7. Does AS Colour's commitment to social responsibility extend beyond direct factories/suppliers (traceability)?

    • AS Colour is committed to tracing our full supply chain and providing transparency throughout. This includes cotton farming, textiles production (fabric-making), and cut-make-trim manufacturing. Information about the origin of our materials helps us control the quality of outputs and also assess environmental and social impacts. That’s why we require our suppliers to answer sourcing questions and map their own supply chains.
    • Our unique production process means that most of our direct factory suppliers control not only cut and sew but also the manufacture of textile yarn. This process means that our suppliers are not buying fabric off the market from unknown sources. It also helps us ensure consistent high quality output for our customers.
    • Beyond this level we try to trace back to our raw material sourcing and production. We admit, though, that implementing changes at this level of our supply chain is more difficult.


Cotton farming (

    • We ensure we don’t use cotton sourced from Uzbekistan where child labour has been used systematically. We have communicated this pledge to our suppliers, who aid us in auditing this undertaking.



    • Our Code of Conduct prohibits subcontracting of our manufacturing. So our factories cannot, without our knowledge, pass our orders onto another manufacturer who may not be monitored and certified against our workplace standards.
    • We keep track of this by monitoring our suppliers’ production volumes against their capacities. This is assisted by our responsible purchasing model whereby we have stable and consistent orders on a generous timeline. This allows for stable production lines in our factories.
    • We also have systems in place for our suppliers to map and keep records on subcontracting and fabric sourcing.


8. Are futher social contributions given to factory workers?

    • Many of our suppliers provide compensation beyond the legal minimum wage. These benefits include dental and health care, health insurance, retirement payments, housing payments, and respect for religious beliefs or festivals.


9. How are AS Colour and the factories you work with being kept up to date with improving standards os social responsibilty in produciton?

    • Our suppliers consistently update and improve their manufacturing facilities, making full use of all the technological advancements in the textile industry. To ensure compliance with the best ethical standards we engage in continual monitoring of our suppliers and aim to keep our own policies and Code up to date.
    • By imposing standards above the minimum ethical standards at law we ensure high quality products for our customers. This also helps encourage local governments to continue updating their policies, which is what is ultimately required to improve working conditions in the countries in which we manufacture.
    • We implement responsible purchasing and preferred supplier policies:
        • The world of fast-fashion and quick-order turnarounds is what often causes workers to be forced into overtime, squeezed prices and in turn wages. By contrast, at AS Colour we consider ourselves almost anti-fashion in that we operate with stable orders with stable prices. This helps bring certainty to the factories. They can plan our production schedules and avoid working under excessive pressure, which often causes breaches in ethical standards.
        • We aim to make further improvements by trying, where possible, to consolidate our supply chain to as few suppliers as possible. When our orders contribute to a greater percentage of a supplier’s overall production it allows us to have more control, of both product quality and ethical standards in the workplace.

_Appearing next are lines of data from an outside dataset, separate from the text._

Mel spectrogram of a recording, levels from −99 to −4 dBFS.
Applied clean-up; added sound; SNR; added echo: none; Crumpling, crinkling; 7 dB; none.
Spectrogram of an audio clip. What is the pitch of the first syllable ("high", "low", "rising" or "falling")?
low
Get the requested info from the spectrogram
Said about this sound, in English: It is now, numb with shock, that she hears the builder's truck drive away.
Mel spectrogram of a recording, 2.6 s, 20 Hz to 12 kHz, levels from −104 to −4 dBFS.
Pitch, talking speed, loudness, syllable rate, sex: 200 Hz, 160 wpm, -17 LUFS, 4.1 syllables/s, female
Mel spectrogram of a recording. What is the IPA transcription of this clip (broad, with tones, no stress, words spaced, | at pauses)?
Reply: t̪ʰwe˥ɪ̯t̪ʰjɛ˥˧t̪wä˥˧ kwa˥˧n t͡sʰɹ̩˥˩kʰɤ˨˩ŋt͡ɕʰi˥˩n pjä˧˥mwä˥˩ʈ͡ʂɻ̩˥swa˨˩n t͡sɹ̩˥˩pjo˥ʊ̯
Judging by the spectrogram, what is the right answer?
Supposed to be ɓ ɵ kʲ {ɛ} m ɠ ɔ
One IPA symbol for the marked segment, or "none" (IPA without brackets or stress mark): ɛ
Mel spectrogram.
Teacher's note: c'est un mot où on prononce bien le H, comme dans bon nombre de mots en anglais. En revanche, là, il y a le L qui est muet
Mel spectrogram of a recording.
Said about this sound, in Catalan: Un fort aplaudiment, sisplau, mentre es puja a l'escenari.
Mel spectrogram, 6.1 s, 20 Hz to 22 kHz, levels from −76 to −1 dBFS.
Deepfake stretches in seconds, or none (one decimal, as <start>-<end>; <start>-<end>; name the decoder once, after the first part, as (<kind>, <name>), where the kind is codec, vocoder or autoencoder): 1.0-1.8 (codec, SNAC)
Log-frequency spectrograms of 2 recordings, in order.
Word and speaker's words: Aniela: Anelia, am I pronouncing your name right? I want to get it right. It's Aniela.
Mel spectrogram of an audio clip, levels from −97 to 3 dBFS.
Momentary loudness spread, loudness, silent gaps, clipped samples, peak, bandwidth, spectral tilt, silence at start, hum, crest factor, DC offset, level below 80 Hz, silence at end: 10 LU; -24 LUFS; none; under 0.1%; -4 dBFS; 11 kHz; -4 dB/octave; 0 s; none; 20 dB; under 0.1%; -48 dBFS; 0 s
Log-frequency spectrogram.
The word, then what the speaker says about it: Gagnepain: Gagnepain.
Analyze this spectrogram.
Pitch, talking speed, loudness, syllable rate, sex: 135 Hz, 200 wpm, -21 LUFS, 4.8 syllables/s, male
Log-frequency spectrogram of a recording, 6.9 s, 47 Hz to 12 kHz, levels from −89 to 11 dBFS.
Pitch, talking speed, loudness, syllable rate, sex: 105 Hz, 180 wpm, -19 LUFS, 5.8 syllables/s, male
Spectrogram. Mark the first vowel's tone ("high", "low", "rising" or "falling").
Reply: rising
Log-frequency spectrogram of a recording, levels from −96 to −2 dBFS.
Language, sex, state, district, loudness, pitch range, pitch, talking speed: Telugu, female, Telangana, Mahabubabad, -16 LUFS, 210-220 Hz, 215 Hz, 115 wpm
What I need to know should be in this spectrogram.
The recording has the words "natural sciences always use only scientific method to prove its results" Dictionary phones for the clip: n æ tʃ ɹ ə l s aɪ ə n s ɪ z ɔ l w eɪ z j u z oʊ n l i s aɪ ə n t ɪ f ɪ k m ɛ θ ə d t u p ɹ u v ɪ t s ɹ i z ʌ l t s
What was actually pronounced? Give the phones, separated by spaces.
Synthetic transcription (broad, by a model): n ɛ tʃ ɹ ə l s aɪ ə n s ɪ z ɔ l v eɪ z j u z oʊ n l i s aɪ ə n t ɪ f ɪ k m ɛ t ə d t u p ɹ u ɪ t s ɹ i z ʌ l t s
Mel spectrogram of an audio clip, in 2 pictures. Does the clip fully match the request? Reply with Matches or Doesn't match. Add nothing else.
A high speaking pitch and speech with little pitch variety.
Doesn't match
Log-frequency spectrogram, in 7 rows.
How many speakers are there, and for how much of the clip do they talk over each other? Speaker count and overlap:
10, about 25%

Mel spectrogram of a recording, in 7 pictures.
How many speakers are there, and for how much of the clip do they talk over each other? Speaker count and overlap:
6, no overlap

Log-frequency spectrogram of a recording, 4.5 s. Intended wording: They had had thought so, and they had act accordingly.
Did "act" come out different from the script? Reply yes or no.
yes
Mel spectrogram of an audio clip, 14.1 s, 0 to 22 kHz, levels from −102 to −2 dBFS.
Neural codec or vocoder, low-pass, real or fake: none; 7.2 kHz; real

10. If AS Colour believes in transparency, why don't you go further by naming and detailing the factories that you work with?

    • The nature of our industry means that we consider certain information to be sensitive. If this information was to be public there would be a considerable risk that large volume competitors could take over our production and squeeze us out of the market completely.
    • We are happy, however, to make this information available, in confidence, to non-governmental organisations (NGOs) and independent auditors.